According to Theisen, most seniors don’t come to AgeWell until a health crisis forces them to. “Our society is more reactive than forward-thinking and planning,” he notes, adding that almost all of AgeWell’s roughly $9 million in annual revenues comes from private-pay or long-term care insurance. “We’re trying to educate seniors and communities to get us involved earlier so we can put a plan in place before a crisis hits. That will help them maintain a higher quality of life instead of being subjected to the rollercoaster phenomenon where there’s a crisis, the family rushes in, the system fixes them, they plateau for a while, and then they drop down into another crisis.”
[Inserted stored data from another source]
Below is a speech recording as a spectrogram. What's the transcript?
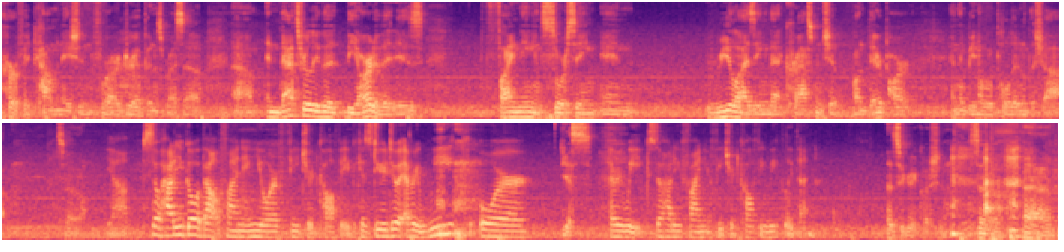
perfect combination for our drip and espresso. Um, and that's really the, the art of it is finding and sourcing and realizing that craftsmanship on their part and then being able to pull it into the shop. So Yeah. So how do you go about finding your featured coffee? Because do you do it every week or yes, every week? So how do you find your featured coffee weekly then? that's a great question. So um,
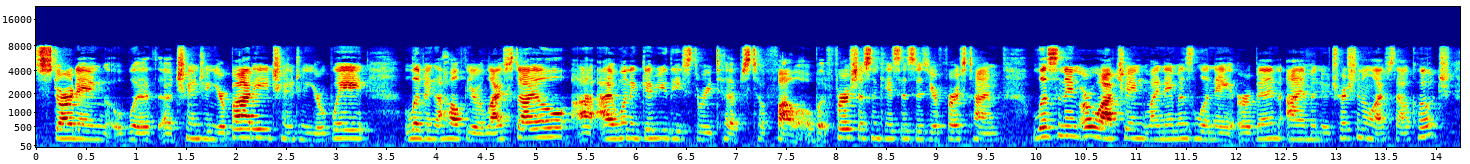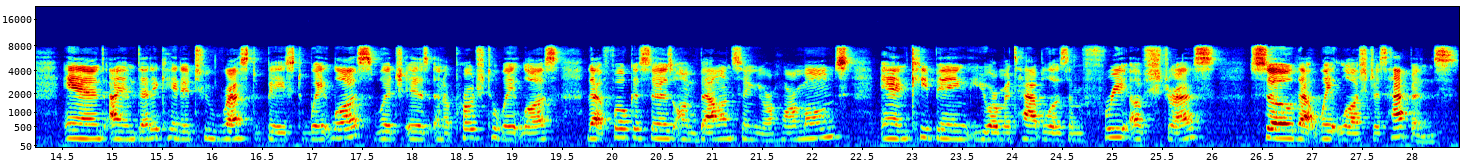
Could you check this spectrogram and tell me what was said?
starting with uh, changing your body, changing your weight, living a healthier lifestyle, I want to give you these three tips to follow. But first, just in case this is your first time listening or watching, my name is Lene Urban. I am a nutrition and lifestyle coach, and I am dedicated to rest based weight loss, which is an approach to weight loss that focuses on balancing your hormones and keeping your metabolism free of stress so that weight loss just happens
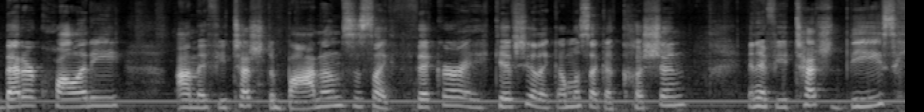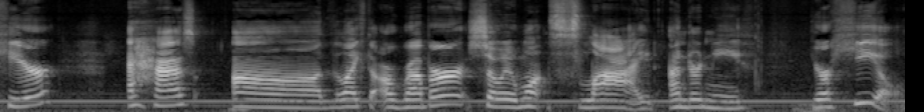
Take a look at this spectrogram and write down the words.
better quality. Um, if you touch the bottoms, it's like thicker. It gives you like almost like a cushion. And if you touch these here, it has uh, like the, a rubber so it won't slide underneath your heel.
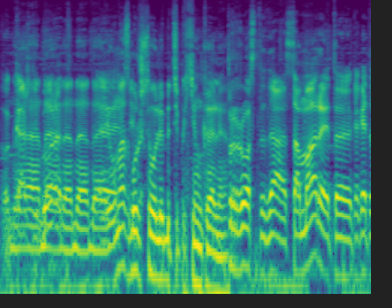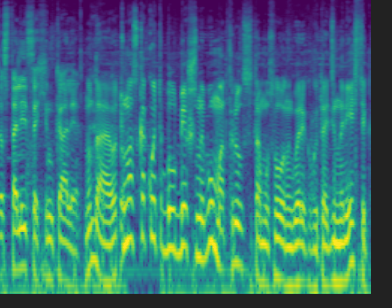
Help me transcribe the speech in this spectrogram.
каждый да, город... да, да, да. И э, у нас больше всего любят типа хинкали. Просто, да, Самара это какая-то столица Хинкали. Ну да, вот у нас какой-то был бешеный бум, открылся там, условно говоря, какой-то один рестик.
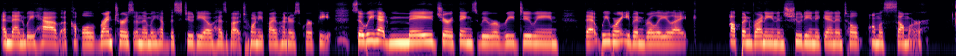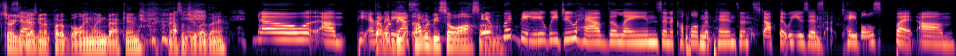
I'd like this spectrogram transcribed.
And then we have a couple of renters, and then we have the studio has about 2,500 square feet. So we had major things we were redoing that we weren't even really like up and running and shooting again until almost summer. So are you guys going to put a bowling lane back in now since you live there? No, um, That would everybody be that would be so awesome. It would be. We do have the lanes and a couple of the pins and stuff that we use as tables, but um,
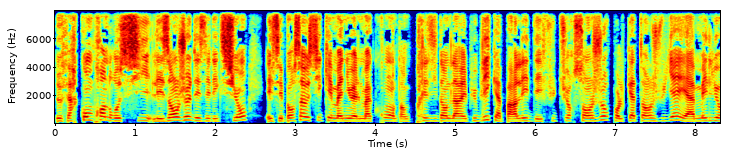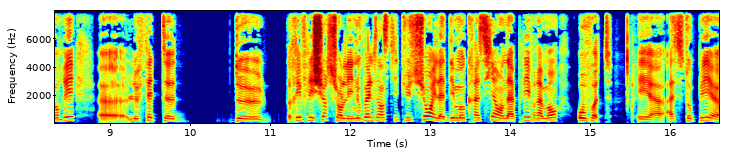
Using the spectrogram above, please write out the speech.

More and more seniors have been willing to pay privately for AgeWell’s services because its life care managers, who help seniors meet the goals set around the seven elements, aren’t only working with them to maintain a better quality of life—they are helping them avoid spending more money in the long run on costly options such as nursing homes. “We believe that the best retirement home for most folks is their own home, to live wherever home is as long as possible,” Theisen says.
To raise awareness, AgeWell spent $250,000 to create a Navigation Kit that encourages seniors and their families to explore and discuss the seven elements of AgeWell’s Life Care Management plan. The kits, which are distributed free of charge, ask questions designed to give seniors greater control over their future years. They include materials from AARP as well as local organizations like the Minnesota HomeCare Association and Aging Services of Minnesota.
“AARP contributed materials to the kit because they felt it was a great proactive measure to help educate seniors and their families about planning,” Theisen notes. “We’ve only had the kit out for a few months, and it’s been exciting to hear the response from not only the health care community but from families and the community at large.”
While AgeWell’s revenues have enjoyed double-digit growth every year, Theisen’s big-picture vision goes beyond the company’s balance sheet: “Our goal is to break the crisis cycle and be a catalyst for change in how we care for seniors—not only here in Minnesota but across the country.”
With the number of seniors age 85 and older projected to quadruple over the next 30 years, Theisen wants to shift the health care paradigm to focus on preventive, long-term life care management. “Ultimately, we want to be a repository of the best information in the market as well as a trusted advisor that seniors and their families can come to, whether they need home care or transportation or meals or social activities,” he says. “Seniors need somebody to help them understand the system and be an advocate for them within the system. We meet seniors on their terms and come at it from their priorities and not ours.”